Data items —
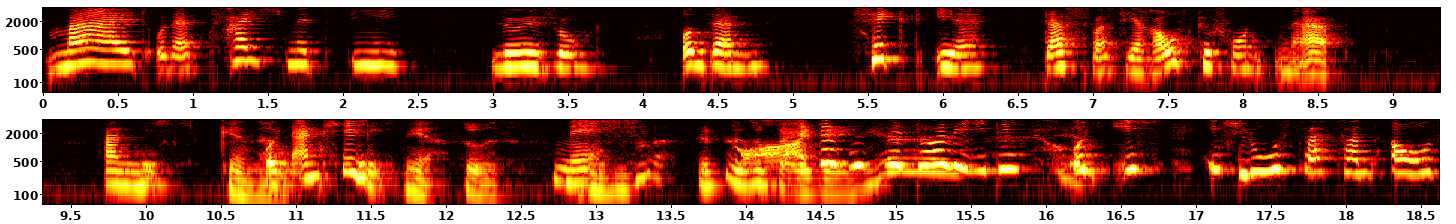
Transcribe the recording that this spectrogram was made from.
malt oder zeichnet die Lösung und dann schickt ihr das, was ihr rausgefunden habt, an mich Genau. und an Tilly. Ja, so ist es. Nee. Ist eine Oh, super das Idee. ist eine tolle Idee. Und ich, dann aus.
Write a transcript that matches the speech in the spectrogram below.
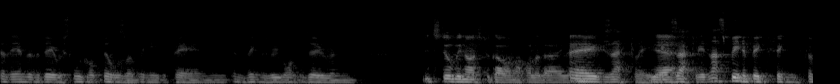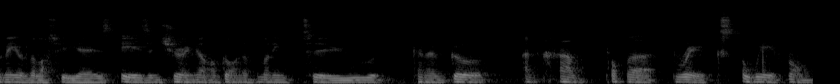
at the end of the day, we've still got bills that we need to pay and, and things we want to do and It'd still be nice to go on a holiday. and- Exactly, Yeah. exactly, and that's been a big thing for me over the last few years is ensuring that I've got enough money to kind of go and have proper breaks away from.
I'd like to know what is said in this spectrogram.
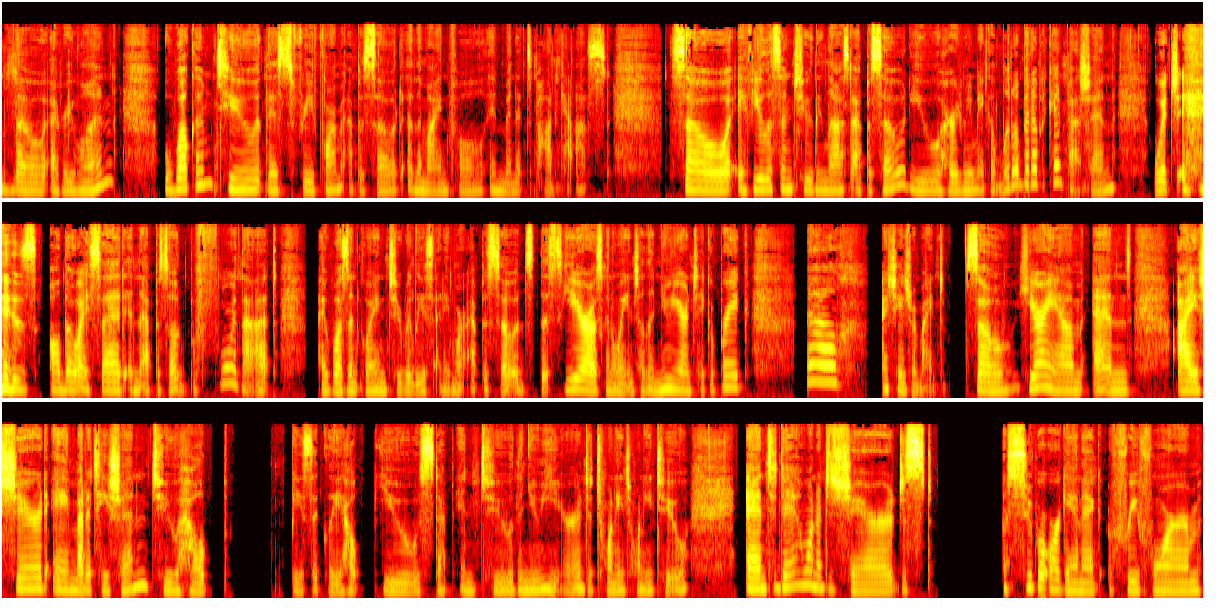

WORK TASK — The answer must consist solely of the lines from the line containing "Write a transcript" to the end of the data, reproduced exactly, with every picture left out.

SOLUTION TO THIS EXERCISE —
Write a transcript that matches the speech in the spectrogram below.
at the end of the day, we've still got bills that we need to pay and, and things we want to do and It'd still be nice to go on a holiday. and- Exactly, Yeah. exactly, and that's been a big thing for me over the last few years is ensuring that I've got enough money to kind of go and have proper breaks away from.
I'd like to know what is said in this spectrogram.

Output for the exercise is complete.